From what I’ve experienced, the opposite is largely true: that EAs mostly reward people with good criticisms with respect & status. Though granted I have little first hand experience interacting with large EA orgs, and even less giving good criticisms of them.

There are a lot of articles I've wanted to write for a long time on how those in effective altruism can help each other do more good and overall change effective altruism to even better than it is now. Yet there is a single barrier left stopping me. It's the culture of fear in effective altruism.

I suggest writing the articles anyway. I predict that unless your arguments are bad, the articles (supposing you will write 5 articles) will get >=0 karma each a week after publication, and am willing to bet $10 at 1:10 odds this is the case. We can agree on a neutral party to judge the quality of the articles if you'd like. We can adjust the odds and the karma level if you like.

I'm not sure how common it is for people to experience hostility to criticism within the EA movement.  I think apathy is a much more common response, one that I've experienced several times, and is no less damaging.  If you don't share the perspective as the EA organization you are criticizing, then you have an enormous burden of proof to get them to even pay attention.  Whereas someone with the same perspective can write a few sentences including words like "epistemic status confident" or "likely" and it will be absorbed with enthusiasm.  It's easy to give up; how many times would you try walking into a church and persuading the priest to convert to another religion?

EA organizations aren't unique in this flaw; there is a general human propensity to engage in motivated reasoning.  It is elevated in the EA community because everyone is trying to work on "the most important thing".  That is identity forming, so criticisms strike personal - questioning value systems and capacity to reason.

Being able to openly, honestly, and enthusiastically accept criticism is a rare skill.  It requires being as dedicated to being unsure as being right or "less wrong".  But being unsure doesn't inspire action, so those ending up in leadership roles tend to be more obstinate than their waffling counterparts.  I think organizations could correct for this by employing a jester or red team with equal status and decision making power as organizational leadership, but I've never seen this done well.

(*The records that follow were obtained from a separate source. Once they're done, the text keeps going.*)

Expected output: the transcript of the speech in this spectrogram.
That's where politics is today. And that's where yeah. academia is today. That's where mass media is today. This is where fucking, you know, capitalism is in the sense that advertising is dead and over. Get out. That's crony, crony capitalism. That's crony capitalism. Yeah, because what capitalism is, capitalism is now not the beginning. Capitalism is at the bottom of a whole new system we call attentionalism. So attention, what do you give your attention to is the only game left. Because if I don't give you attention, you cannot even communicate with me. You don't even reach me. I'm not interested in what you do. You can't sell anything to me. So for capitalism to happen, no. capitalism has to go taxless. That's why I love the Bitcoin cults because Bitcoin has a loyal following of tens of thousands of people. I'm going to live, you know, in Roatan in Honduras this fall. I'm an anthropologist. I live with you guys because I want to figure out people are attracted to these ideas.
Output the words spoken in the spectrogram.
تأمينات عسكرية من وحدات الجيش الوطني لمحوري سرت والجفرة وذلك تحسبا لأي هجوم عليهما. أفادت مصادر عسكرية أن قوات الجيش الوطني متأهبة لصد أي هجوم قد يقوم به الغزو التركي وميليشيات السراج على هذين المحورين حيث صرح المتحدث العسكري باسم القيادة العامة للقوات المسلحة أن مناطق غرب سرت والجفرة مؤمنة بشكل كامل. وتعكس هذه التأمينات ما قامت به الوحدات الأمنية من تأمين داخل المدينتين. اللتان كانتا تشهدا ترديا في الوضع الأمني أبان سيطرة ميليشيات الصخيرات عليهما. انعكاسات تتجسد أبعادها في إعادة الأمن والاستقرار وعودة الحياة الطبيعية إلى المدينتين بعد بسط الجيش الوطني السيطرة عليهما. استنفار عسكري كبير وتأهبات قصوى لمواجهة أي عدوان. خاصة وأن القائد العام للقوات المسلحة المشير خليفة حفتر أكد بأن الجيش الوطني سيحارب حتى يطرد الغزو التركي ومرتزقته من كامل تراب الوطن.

I often think of it as EA being too conservative rather than having a culture of fear, and maybe those are different things, but here's some of what I see happening.

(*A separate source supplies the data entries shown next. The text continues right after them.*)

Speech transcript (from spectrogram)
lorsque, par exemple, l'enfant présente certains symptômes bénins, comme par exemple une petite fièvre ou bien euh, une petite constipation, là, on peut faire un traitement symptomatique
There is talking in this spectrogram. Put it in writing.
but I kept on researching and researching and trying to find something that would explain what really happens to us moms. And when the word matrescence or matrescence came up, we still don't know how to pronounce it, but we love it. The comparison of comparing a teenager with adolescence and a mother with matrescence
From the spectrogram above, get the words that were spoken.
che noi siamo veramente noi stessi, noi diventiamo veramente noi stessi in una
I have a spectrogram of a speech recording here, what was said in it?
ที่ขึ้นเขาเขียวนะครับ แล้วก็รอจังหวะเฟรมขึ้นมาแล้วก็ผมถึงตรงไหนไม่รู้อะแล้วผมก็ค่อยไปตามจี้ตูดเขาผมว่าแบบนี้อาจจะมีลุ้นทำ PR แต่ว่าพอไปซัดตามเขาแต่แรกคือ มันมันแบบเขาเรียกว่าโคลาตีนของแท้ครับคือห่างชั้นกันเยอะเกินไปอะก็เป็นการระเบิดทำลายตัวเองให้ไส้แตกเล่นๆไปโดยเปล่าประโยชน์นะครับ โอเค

People reason that EA orgs and people representing EA need to be respectable because this will later enable doing more good. And I'd be totally fine with that if every instance of it was clearly instrumental to doing the most good.

However, I think this goal of being respectable doesn't take long to become fixed in place, and now people are optimizing for doing the most good AND being respectable, which means they will trade off doing the most good and respectability along the efficiency frontier. Ditto for other things people might optimize for: being right, growing the movement, gaining power, etc.

To the extent that EA is about doing the most good, we should be very clear when we start trying to optimize for other things. Yes, if we optimize for doing the most good in the short term we'll likely harm ourselves in the long term, but so to does the movement harm itself by trading away doing the most good for other things that someone thinks maybe will matter rather than having a solid case that it's the right thing to do. You could argue that someone like Will MacAskill put a lot of thought into being respetable and had good reason to do it rather than just immediately do the short term thing that would have done the most good for EA but would have been weird and bad for the movement long term, but today I don't think most people are doing this sort of calculation and are instead just saying "ah, I think in EA we should be respectable or whatever" and then optimizing for that AND doing the most good, thus probably failing to get the most good. 😞